So the holidays are upon us and you’ve decided that in these tough economic times you want to support the industry by giving everyone on your list sweet comics. And not only that, but you want to take it one step further and only give female positive comics…well, in that super specific case you’ve found the right list.
This year, in addition to picking excellent female positive titles, I also limited myself to books released in 2010 only…enjoy!
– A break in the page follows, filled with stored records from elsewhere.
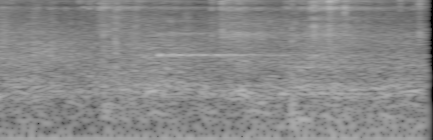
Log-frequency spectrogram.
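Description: Table tennis balls clicking on tables and bats in a busy hall, a few scattered clicks over background chatter.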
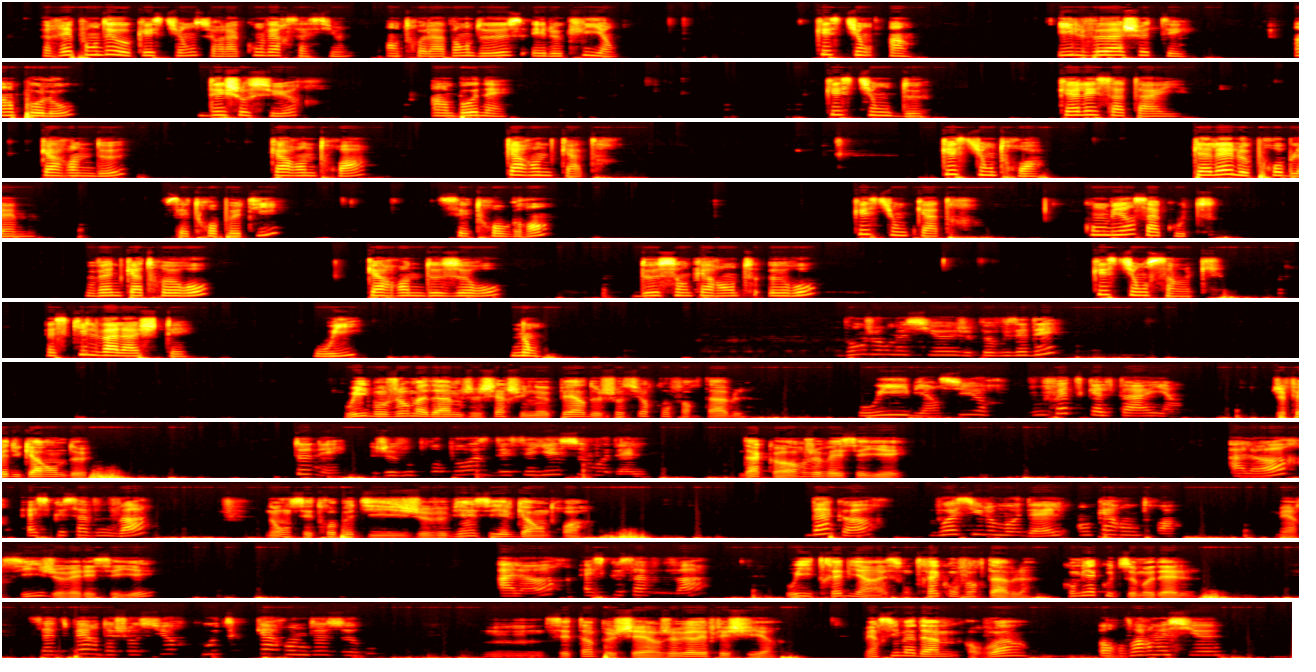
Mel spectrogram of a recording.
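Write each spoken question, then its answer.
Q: Il veut acheter un polo, des chaussures, un bonnet.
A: des chaussures

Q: Quel est le problème?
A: C'est trop petit

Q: Combien ça coûte?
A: 42 euros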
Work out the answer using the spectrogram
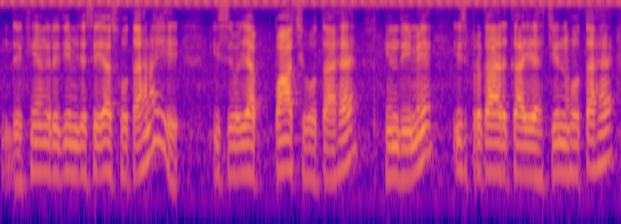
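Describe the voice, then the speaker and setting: A man gives a classroom lesson on Hindi grammar, explaining step by step and answering his own questions. He repeats "ठीक है" and uses rhetorical questions, speaking at a moderate pace in a medium-pitched, slightly bright voice.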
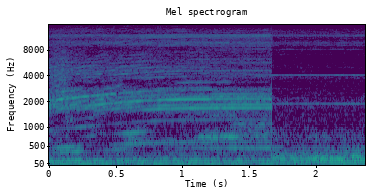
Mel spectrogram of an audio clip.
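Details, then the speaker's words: Sharp VC-300FB 1984 Hi-Fi VHS VCR, tape removed in stop mode: a thin whir keeps spinning and drops in tone partway. The separate DC reel motor runs when it should stop; a faulty controller or H-bridge driver IC is suspected. "We hear the motor running again ! The crux of this problem is the reel motor works abnormally."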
01. For the collector in your life. This oversized hardcover edition of Wednesday Comics is a gorgeous book that is only superseded in coolness by the original newsprint issues. Bonus points if you can track those down and deliver both in one gorgeous package that would make any collector salivate.
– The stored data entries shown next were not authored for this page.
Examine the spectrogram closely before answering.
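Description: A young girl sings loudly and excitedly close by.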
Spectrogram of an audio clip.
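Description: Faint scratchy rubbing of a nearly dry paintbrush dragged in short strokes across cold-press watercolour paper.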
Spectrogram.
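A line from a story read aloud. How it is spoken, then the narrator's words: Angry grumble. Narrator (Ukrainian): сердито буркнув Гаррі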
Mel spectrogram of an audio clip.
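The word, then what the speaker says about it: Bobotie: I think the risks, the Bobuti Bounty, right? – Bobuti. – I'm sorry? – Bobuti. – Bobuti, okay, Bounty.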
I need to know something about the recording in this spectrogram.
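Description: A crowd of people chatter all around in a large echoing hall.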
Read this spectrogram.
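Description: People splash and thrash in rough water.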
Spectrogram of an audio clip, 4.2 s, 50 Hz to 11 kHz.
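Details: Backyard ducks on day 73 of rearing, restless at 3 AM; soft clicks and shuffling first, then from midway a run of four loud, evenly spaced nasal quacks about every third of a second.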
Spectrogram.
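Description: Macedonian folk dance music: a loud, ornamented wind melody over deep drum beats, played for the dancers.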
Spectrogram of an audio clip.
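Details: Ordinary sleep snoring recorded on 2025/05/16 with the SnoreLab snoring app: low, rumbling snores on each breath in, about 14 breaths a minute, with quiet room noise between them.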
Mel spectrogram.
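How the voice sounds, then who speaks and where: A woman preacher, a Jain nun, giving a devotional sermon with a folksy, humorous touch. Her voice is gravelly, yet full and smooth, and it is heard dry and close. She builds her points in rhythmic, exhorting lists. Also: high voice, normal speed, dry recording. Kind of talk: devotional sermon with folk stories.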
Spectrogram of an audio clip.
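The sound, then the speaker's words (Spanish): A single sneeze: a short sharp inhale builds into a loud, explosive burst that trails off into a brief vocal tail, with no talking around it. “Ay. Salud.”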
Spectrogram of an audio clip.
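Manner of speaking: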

What it is: Wednesday Comics was a stunning experiment that I hope Mark Chiarello will try to duplicate sometime in the future – an experiment in which he took some of absolute best artists and writers working in comics and told them to do whatever they wanted. The result is some of the most creative, interesting, and flat out beautiful work I’ve seen in a VERY many years. Wednesday Comics collects stories from Neil Gaiman, Kurt Busiek, Amanda Conner, David Azzarello, Jimmy Palmiotti, Dave Gibbons, Karl Kerschl, Mike Allred, Ben Caldwell and many others and focuses on a large variety of characters from Wonder Woman and Batman to Sgt. Rock and Metamorpho.
Why it’s female positive: Stories featuring heavy-hitters Wonder Woman, Supergirl, Catwoman (among others), plus 12 huge beautiful Supergirl pages by artist Amanda Conner.
Wednesday Comics. Mark Chiarello (editor). Various Writers, Various artists. DC Comics. $49.99. Full Color. Hardcover (large format size). 200 Pages. Release date: June 1, 2010.